# [Study material]
= = = = =

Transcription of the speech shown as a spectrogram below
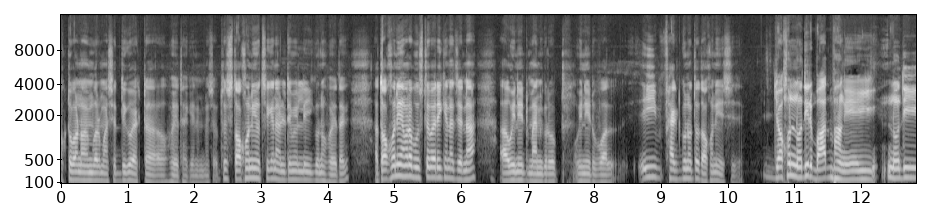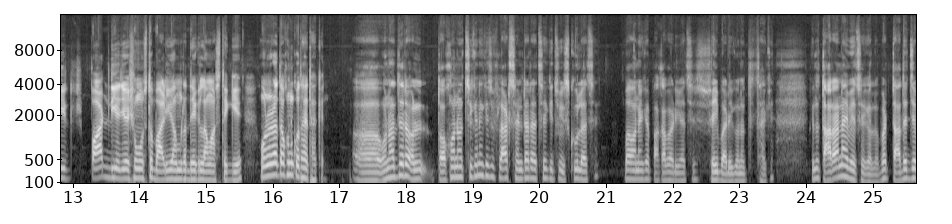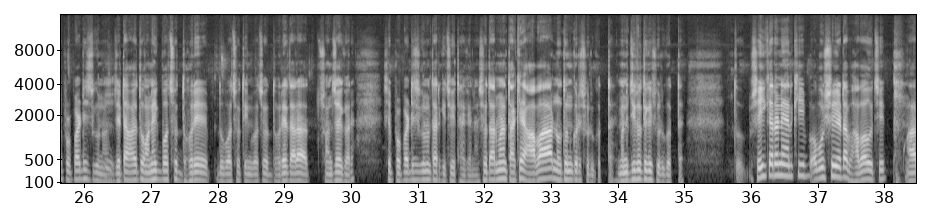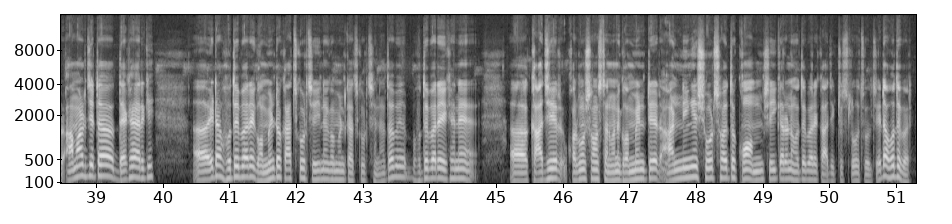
অক্টোবর নভেম্বর মাসের দিকেও একটা হয়ে থাকে নিম্নচাপ। তো তখনই হচ্ছে কিনা আলটিমেটলি এইগুলো হয়ে থাকে। আর তখনই আমরা বুঝতে পারি কিনা যে না we need mangrove we need wall এই ফ্যাক্টগুলো তো তখনই এসে যায় যখন নদীর বাঁধ ভাঙে এই নদীর পাড় দিয়ে যে সমস্ত বাড়ি আমরা দেখলাম আসতে গিয়ে ওনারা তখন কোথায় থাকেন? ওনাদের তখন হচ্ছে কিনা কিছু ফ্ল্যাট সেন্টার আছে কিছু স্কুল আছে বা অনেকে পাকা বাড়ি আছে সেই বাড়িগুলোতে থাকে। কিন্তু তারা নাই বেঁচে গেল বাট তাদের যে প্রপার্টিসগুলো যেটা হয়তো অনেক বছর ধরে দু বছর তিন বছর ধরে তারা সঞ্চয় করে সেই প্রপার্টিসগুলো তার কিছুই থাকে না। সো তার মানে তাকে আবার নতুন করে শুরু করতে হয় মানে জিরো থেকে শুরু করতে হয়। তো সেই কারণে আর কি অবশ্যই এটা ভাবা উচিত। আর আমার যেটা দেখায় আর কি এটা হতে পারে গভর্নমেন্টও কাজ করছে, এই না গভর্নমেন্ট কাজ করছে না। তবে হতে পারে এখানে কাজের কর্মসংস্থান মানে গভর্নমেন্টের আর্নিংয়ের সোর্স হয়তো কম, সেই কারণে হতে পারে কাজ একটু স্লো চলছে। এটা হতে পারে।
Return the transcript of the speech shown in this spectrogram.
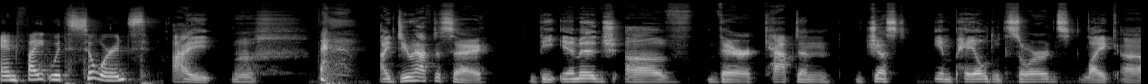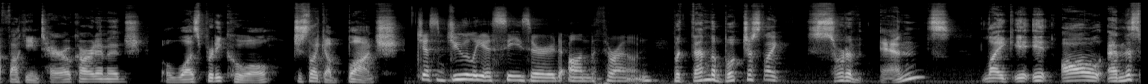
And fight with swords. I, ugh. I do have to say, the image of their captain just impaled with swords, like a fucking tarot card image, was pretty cool. Just like a bunch. Just Julius Caesared on the throne. But then the book just like sort of ends. Like it, it all, and this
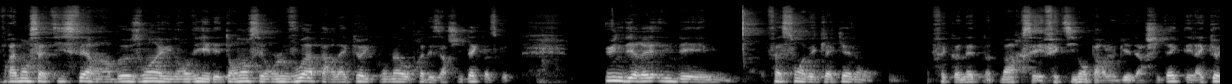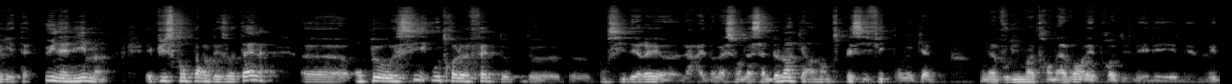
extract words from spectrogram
vraiment satisfaire un besoin, une envie et des tendances, et on le voit par l'accueil qu'on a auprès des architectes, parce que une des, une des façons avec laquelle on, fait connaître notre marque, c'est effectivement par le biais d'architectes, et l'accueil est unanime. Et puisqu'on parle des hôtels, euh, on peut aussi, outre le fait de, de, de considérer euh, la rénovation de la salle de bain, qui est un angle spécifique pour lequel on a voulu mettre en avant les, produits, les, les, les,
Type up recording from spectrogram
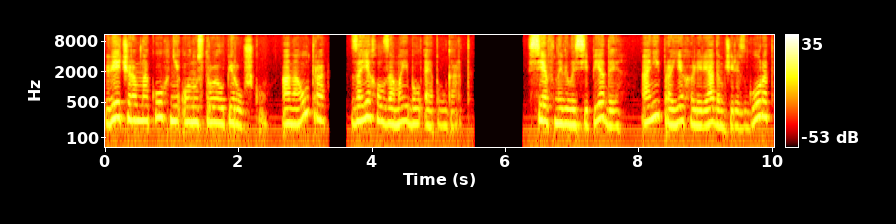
Вечером на кухне он устроил пирушку, а на утро заехал за Мейбл Эпплгард. Сев на велосипеды, они проехали рядом через город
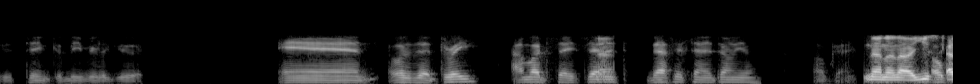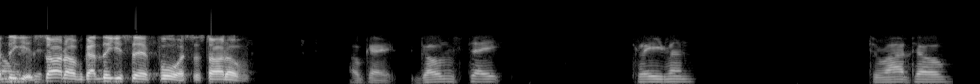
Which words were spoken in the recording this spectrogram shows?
This team could be really good. And what is that three? I might say San. That's it, San Antonio. Okay. No, no, no. You. Oklahoma I think you start over. I think you said four. So start over. Okay. Golden State, Cleveland, Toronto,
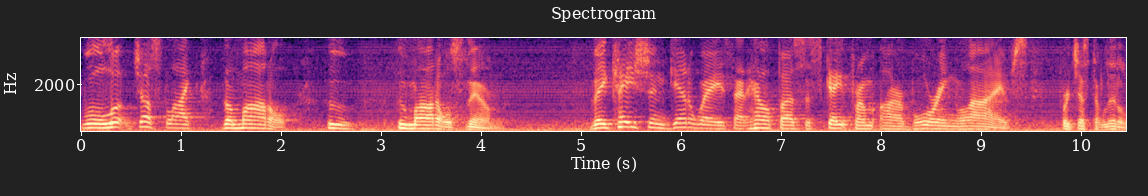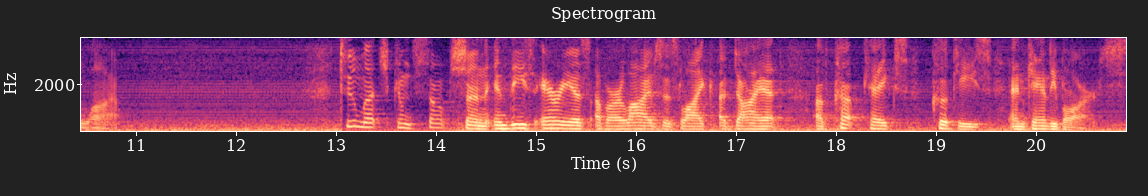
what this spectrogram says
will look just like the model who, who models them vacation getaways that help us escape from our boring lives for just a little while. Too much consumption in these areas of our lives is like a diet of cupcakes, cookies, and candy bars.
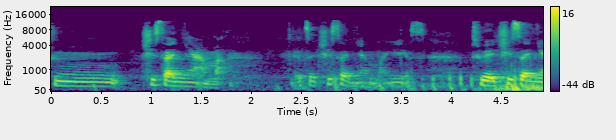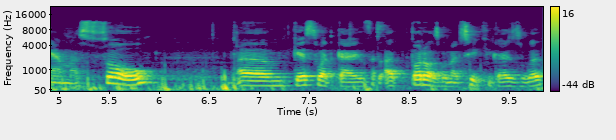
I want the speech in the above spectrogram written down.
to Chisanyama. It's a Chisanyama, yes. To a Chisanyama. So um guess what guys? I thought I was gonna take you guys with.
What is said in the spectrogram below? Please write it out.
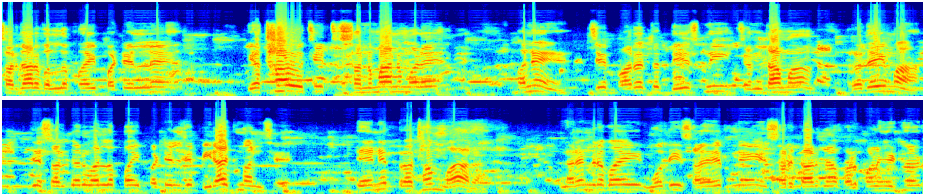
સરદાર વલ્લભભાઈ પટેલને યથાયોચિત સન્માન મળે અને જે ભારત દેશની જનતામાં, હૃદયમાં જે સરદાર વલ્લભભાઈ પટેલ જે બિરાજમાન છે, તેને પ્રથમવાર નરેન્દ્રભાઈ મોદી સાહેબની સરકારના વડપણ હેઠળ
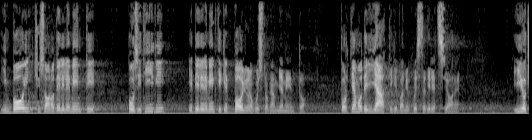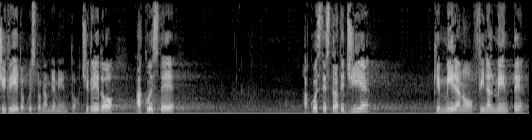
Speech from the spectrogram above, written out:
in voi ci sono degli elementi positivi e degli elementi che vogliono questo cambiamento. Portiamo degli atti che vanno in questa direzione. Io ci credo a questo cambiamento, ci credo a queste, a queste strategie che mirano finalmente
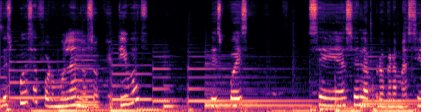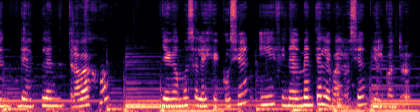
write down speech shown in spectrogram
Después se formulan los objetivos, después se hace la programación del plan de trabajo, llegamos a la ejecución y finalmente a la evaluación y el control.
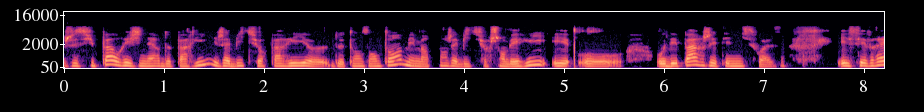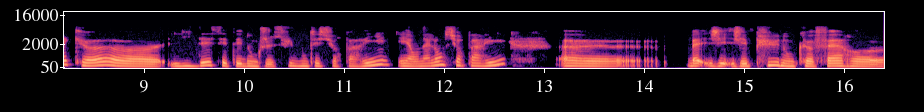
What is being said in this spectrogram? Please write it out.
je suis pas originaire de Paris, j'habite sur Paris euh, de temps en temps, mais maintenant j'habite sur Chambéry et au, départ j'étais niçoise. Et c'est vrai que euh, l'idée c'était donc je suis montée sur Paris et en allant sur Paris, euh, bah, j'ai pu donc faire euh,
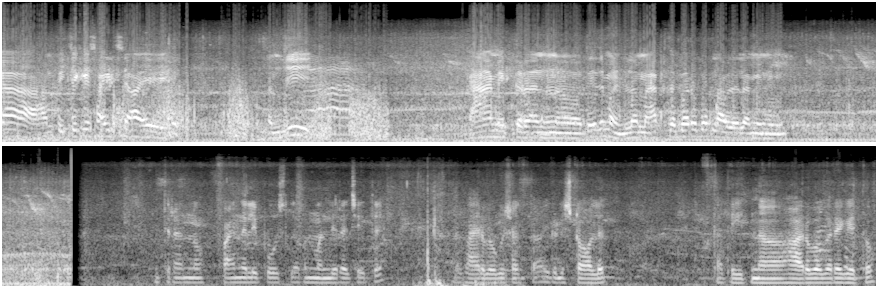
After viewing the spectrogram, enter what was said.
अरे क्या हम पीछे के साइड से आए समजी काय मित्रांनो तेच म्हटलं मॅप तर बरोबर लावलेला मी मित्रांनो फायनली पोहोचलं पण मंदिराच्या इथे. बाहेर बघू शकता इकडे स्टॉल आहेत. आता इथनं हार वगैरे घेतो.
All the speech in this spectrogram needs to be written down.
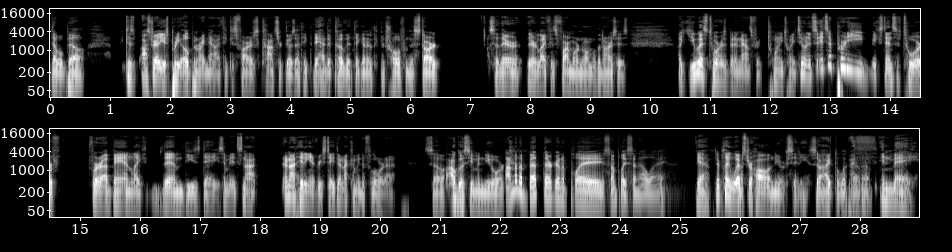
double bill. Because Australia is pretty open right now. I think as far as concert goes, I think they had the COVID thing under the control from the start, so their their life is far more normal than ours is. A U.S. tour has been announced for 2022, and it's it's a pretty extensive tour f- for a band like them these days. I mean, it's not they're not hitting every state. They're not coming to Florida, so I'll go see them in New York. I'm gonna bet they're gonna play someplace in L.A. yeah, they're playing Webster Hall in New York City. So I have to look that up. in May.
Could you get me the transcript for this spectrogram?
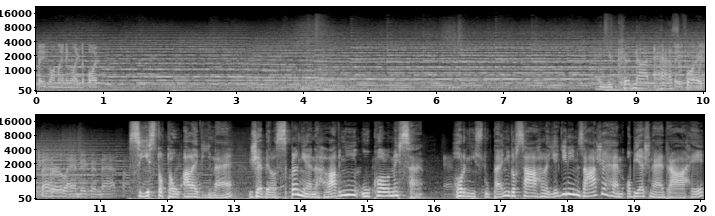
Stage one landing leg deploy. And you could not ask for a better landing than that. S jistotou ale víme, že byl splněn hlavní úkol mise. Horní stupeň dosáhl jediným zážehem oběžné dráhy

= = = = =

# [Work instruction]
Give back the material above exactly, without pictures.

# [Output]
Transcription of the speech shown as a spectrogram below
অক্টোবর নভেম্বর মাসের দিকেও একটা হয়ে থাকে নিম্নচাপ। তো তখনই হচ্ছে কিনা আলটিমেটলি এইগুলো হয়ে থাকে। আর তখনই আমরা বুঝতে পারি কিনা যে না we need mangrove we need wall এই ফ্যাক্টগুলো তো তখনই এসে যায় যখন নদীর বাঁধ ভাঙে এই নদীর পাড় দিয়ে যে সমস্ত বাড়ি আমরা দেখলাম আসতে গিয়ে ওনারা তখন কোথায় থাকেন? ওনাদের তখন হচ্ছে কিনা কিছু ফ্ল্যাট সেন্টার আছে কিছু স্কুল আছে বা অনেকে পাকা বাড়ি আছে সেই বাড়িগুলোতে থাকে। কিন্তু তারা নাই বেঁচে গেল বাট তাদের যে প্রপার্টিসগুলো যেটা হয়তো অনেক বছর ধরে দু বছর তিন বছর ধরে তারা সঞ্চয় করে সেই প্রপার্টিসগুলো তার কিছুই থাকে না। সো তার মানে তাকে আবার নতুন করে শুরু করতে হয় মানে জিরো থেকে শুরু করতে হয়। তো সেই কারণে আর কি অবশ্যই এটা ভাবা উচিত। আর আমার যেটা দেখায় আর কি এটা হতে পারে গভর্নমেন্টও কাজ করছে, এই না গভর্নমেন্ট কাজ করছে না। তবে হতে পারে এখানে কাজের কর্মসংস্থান মানে গভর্নমেন্টের আর্নিংয়ের সোর্স হয়তো কম, সেই কারণে হতে পারে কাজ একটু স্লো চলছে। এটা হতে পারে।
Return the transcript of the speech shown in this spectrogram.
And fight with swords. I, ugh. I do have to say, the image of their captain just impaled with swords, like a fucking tarot card image, was pretty cool. Just like a bunch. Just Julius Caesared on the throne. But then the book just like sort of ends. Like it, it all, and this
extract words from spectrogram
vraiment satisfaire un besoin, une envie et des tendances, et on le voit par l'accueil qu'on a auprès des architectes, parce que une des, une des façons avec laquelle on, fait connaître notre marque, c'est effectivement par le biais d'architectes, et l'accueil est unanime. Et puisqu'on parle des hôtels, euh, on peut aussi, outre le fait de, de, de considérer euh, la rénovation de la salle de bain, qui est un angle spécifique pour lequel on a voulu mettre en avant les, produits, les, les, les,
Type up recording from spectrogram
Вечером на кухне он устроил пирушку, а на утро заехал за Мейбл Эпплгард. Сев на велосипеды, они проехали рядом через город
Which words were spoken in the recording this spectrogram shows?
This team could be really good. And what is that three? I might say San. That's it, San Antonio. Okay. No, no, no. You. Oklahoma I think you start over. I think you said four. So start over. Okay. Golden State, Cleveland, Toronto,
what this spectrogram says
will look just like the model who, who models them vacation getaways that help us escape from our boring lives for just a little while. Too much consumption in these areas of our lives is like a diet of cupcakes, cookies, and candy bars.
I want the speech in the above spectrogram written down.
to Chisanyama. It's a Chisanyama, yes. To a Chisanyama. So um guess what guys? I thought I was gonna take you guys with.
What is said in the spectrogram below? Please write it out.
સરદાર વલ્લભભાઈ પટેલને યથાયોચિત સન્માન મળે અને જે ભારત દેશની જનતામાં, હૃદયમાં જે સરદાર વલ્લભભાઈ પટેલ જે બિરાજમાન છે, તેને પ્રથમવાર નરેન્દ્રભાઈ મોદી સાહેબની સરકારના વડપણ હેઠળ
Speech from the spectrogram above, written out:
in voi ci sono degli elementi positivi e degli elementi che vogliono questo cambiamento. Portiamo degli atti che vanno in questa direzione. Io ci credo a questo cambiamento, ci credo a queste, a queste strategie che mirano finalmente
write down speech shown in spectrogram
Después se formulan los objetivos, después se hace la programación del plan de trabajo, llegamos a la ejecución y finalmente a la evaluación y el control.
What is being said in this spectrogram? Please write it out.
je suis pas originaire de Paris, j'habite sur Paris euh, de temps en temps, mais maintenant j'habite sur Chambéry et au, départ j'étais niçoise. Et c'est vrai que euh, l'idée c'était donc je suis montée sur Paris et en allant sur Paris, euh, bah, j'ai pu donc faire euh,
After viewing the spectrogram, enter what was said.
अरे क्या हम पीछे के साइड से आए समजी काय मित्रांनो तेच म्हटलं मॅप तर बरोबर लावलेला मी मित्रांनो फायनली पोहोचलं पण मंदिराच्या इथे. बाहेर बघू शकता इकडे स्टॉल आहेत. आता इथनं हार वगैरे घेतो.
All the speech in this spectrogram needs to be written down.
double bill. Because Australia is pretty open right now. I think as far as concert goes, I think they had the COVID thing under the control from the start, so their their life is far more normal than ours is. A U.S. tour has been announced for 2022, and it's it's a pretty extensive tour f- for a band like them these days. I mean, it's not they're not hitting every state. They're not coming to Florida, so I'll go see them in New York. I'm gonna bet they're gonna play someplace in L.A. yeah, they're playing Webster Hall in New York City. So I have to look that up. in May.
Could you get me the transcript for this spectrogram?
Stage one landing leg deploy. And you could not ask for a better landing than that. S jistotou ale víme, že byl splněn hlavní úkol mise. Horní stupeň dosáhl jediným zážehem oběžné dráhy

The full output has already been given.